Also, note that (N+(N-1)+(N-2)+...+3+2+1)=0.5*N*(N+1). This is used for how you have N creatures attacking, then one dies so you have N-1 attacking, then one dies, etc. to give the total number of attacks.

Total damage dealt by level 1 creatures = (Rounds each creature is alive for)x(Total number of attacks)x(damage per round)

D1=R*0.5*N*(N+1)*d

Total hit points of the higher level creature = (base hit points)x(multiplier)

HP2=b*X

Total damage dealt by higher level creature = (Rounds each creature is alive for)x(Number of Level 1 creatures)x(damage per round) and (damage per round)=(damage per round for Level 1 creature)x(multiplier)

D2=R*N*d*X

Total hit points of the Level 1 creatures = (Number of Level 1 creatures)x(base hit points of a Level 1 creature)

HP1=N*b

Now, by setting the damage dealt equal to the hit points (D1=HP2 and D2=HP1), and doing a little algebra (solve for R and substitute) you get the final result:

The number, N, of Level 1 creatures needed to kill a single creature of multiplier X, where X=(level+4)/5, satisfies:

**N*(N+1)>2*X^2**

Now, there are two great things about this equation. Because of the multiplier X, you can actually use this to compare non-Level 1 creatures. So if they have a bunch of Level 10 Orcs against your Level 25 Orc, you just calculate each ones multiplier relative to Level 1, and take the ratio of the two to get their relative multiplier. In the above example, it would be 29/14, or roughly 2:1, which means it would take three Level 10 Orcs to kill a Level 25 Orc.

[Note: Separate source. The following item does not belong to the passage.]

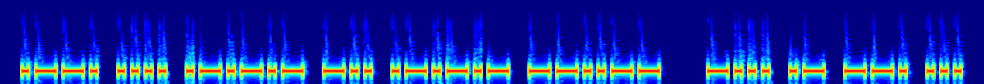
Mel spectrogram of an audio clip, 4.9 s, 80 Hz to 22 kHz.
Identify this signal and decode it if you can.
Morse code, heard as a keyed tone, about 36 wpm, 700 Hz. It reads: PH.D., BAGS
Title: Pangram Challenge v2 - 35wpm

Second, if there are multiple units on each side, break it down to a ratio of several low level units to the one high-level unit. For example, nine Level 1s vs. three Level 10s is just three separate battles of three to one. While this is not true to the math, it is more true to the actual play of the game (you don't get all nine attacking one creature).

This brings us to one of the overlooked aspects: the Tank ability of the creature... which is how many creatures can attack it at once. But, in general, your army will be more complicated than this analysis allows. In addition to number and level, there are also different compositions (which would affect resistances and range vs. melee) as well as traps as well as the biggest factor: the randomness inherent in the a.i. This analysis is meant as a general guideline, but should help you know when battles are expected to be blowouts, and when they might be close.